Yes, certainly an interesting topic. As a data acquisition company, we are entering this area.
We have a product, the Logbox Connect, which focuses on IoT connectivity. It has WiFi and 3G and supports applications with up to three analogs and one digital input. It stores the data collected and provides it to other applications. One of these applications is the MQTT protocol, widely used in IoT. This device will collect data from sensors and send it to the destination point.
Thus, IoT is present inside Novus. We still have some challenges when it comes to more traditional clients, trying to help them understand that things are changing.
Does Novus have a complete structure regarding application and software analysis, or do you focus on data acquisition more?
We have an outsourced cloud system and a platform hosted on Amazon. Right now we’re more focused on the data acquisition part – instrumentation for IoT with the focus on hardware.
If you notice, many companies focus on the software part of IoT and few focus on the hardware. We’ve had companies such as Huawei and Cisco contact Novus because they have solutions for connectivity but lack the instrumentation. Novus’s strength lies in data acquisition and transfer.
The reality of the industry is that most applications are analog. Do you think that clients understand IoT? Or do you see these companies as just showing off their innovative and modern solutions, when the reality in the field is pretty different?
I would say that a few years ago IoT was a daunting topic. Even now, the majority of clients in process automation still have some resistance to diving into this new world.
Here at Novus we’re hiring IT specialists. Up to this point they only supported the internal company network, but now they help us from the business side, especially in digital security. Having data available anywhere at any moment causes system vulnerability. Therefore, you need to work with professionals in this area to ensure data security.
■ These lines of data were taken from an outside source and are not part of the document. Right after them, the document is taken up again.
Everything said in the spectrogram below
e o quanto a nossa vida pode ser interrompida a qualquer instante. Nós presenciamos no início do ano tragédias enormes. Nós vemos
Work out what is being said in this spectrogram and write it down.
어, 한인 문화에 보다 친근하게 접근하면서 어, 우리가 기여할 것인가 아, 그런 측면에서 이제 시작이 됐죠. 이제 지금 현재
Do you think that IoT will remain a trend, or does it have a future?
I think it’s real. Every day we have more and more connected devices. We acknowledge that they’re available at any moment and can influence our decision making. So I don’t see IoT as just a trend.
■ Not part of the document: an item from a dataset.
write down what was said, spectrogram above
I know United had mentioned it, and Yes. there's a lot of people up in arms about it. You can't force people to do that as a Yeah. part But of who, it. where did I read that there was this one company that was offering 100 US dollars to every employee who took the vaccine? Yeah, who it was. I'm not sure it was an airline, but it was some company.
Brazil is looking deep into it. We took part in the IoT Chamber of ABINEE, a chamber working with the Ministry of Science and Technology to create an IoT landmark. The Brazilian government is creating a document that focuses on IoT applications in health, cities, field, and industry. So there are heavy investments in this area.
At Novus, the most common protocol is wireless. How is it being accepted?
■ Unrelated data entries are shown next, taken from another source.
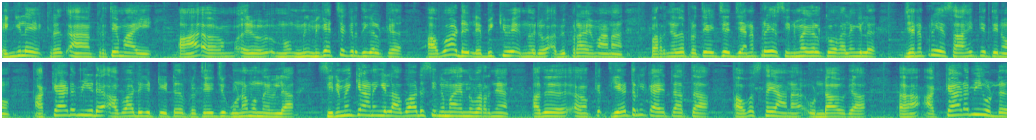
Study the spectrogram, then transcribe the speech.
എങ്കിലേ കൃത്യമായി മികച്ച കൃതികൾക്ക് അവാർഡ് ലഭിക്കൂ എന്നൊരു അഭിപ്രായമാണ് പറഞ്ഞത്. പ്രത്യേകിച്ച് ജനപ്രിയ സിനിമകൾക്കോ അല്ലെങ്കിൽ ജനപ്രിയ സാഹിത്യത്തിനോ അക്കാദമിയുടെ അവാർഡ് കിട്ടിയിട്ട് പ്രത്യേകിച്ച് ഗുണമൊന്നുമില്ല. സിനിമയ്ക്കാണെങ്കിൽ അവാർഡ് സിനിമ എന്ന് പറഞ്ഞ് അത് തിയേറ്ററിൽ കയറ്റാത്ത അവസ്ഥയാണ് ഉണ്ടാവുക. ആ, അക്കാദമി കൊണ്ട്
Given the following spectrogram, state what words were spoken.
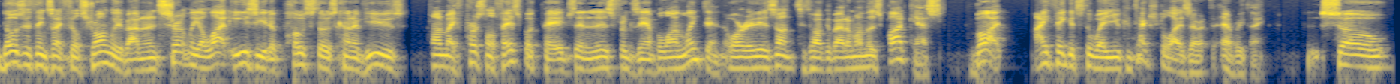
those are things I feel strongly about. And it's certainly a lot easier to post those kind of views on my personal Facebook page than it is, for example, on LinkedIn, or it is on to talk about them on those podcasts. But I think it's the way you contextualize everything. So,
In this day and age, it’s well accepted. However, we created our own protocol, which we call ModBus Wireless, similar to ZigBee. It has a robust connectivity and reaches distances up to one kilometer with the 100 milliwatt radio in the 2.4 gigahertz bandwidth. After we broke the paradigm of cables, many applications in the pharmaceutical, food and beverage, and other industries have gone wireless.
Do you think Novus should adopt an open protocol? With an open protocol, you could deploy your solutions in networks from other vendors.
We have considered WirelessHART and the ISA100, which I don’t see in many applications. An open protocol is in our roadmap, but it’s not a priority at the moment. Currently wireless is a closed protocol. However, companies such as Siemens and Schneider use our protocol in ModBus, mostly because of costs. We also did an application for Schneider in Jakarta where they use our wireless solution.
What would you say to the newcomers in this segment? Which is the key skill one should have?
Sales professionals in automation should have a good technical background. But pay attention to new sales media, the new commerce formats which big companies use, because traditional methods won’t work anymore.
The professional in the technical field should focus on connectivity and networks to gain good visibility.
In the marketing department, work closely with the audience and understand how to gather data. Also work with inbound marketing, creating content with hidden messages rather than obvious ads.
Follow Valério Galeazzi ,an automation community member,at LinkedIn.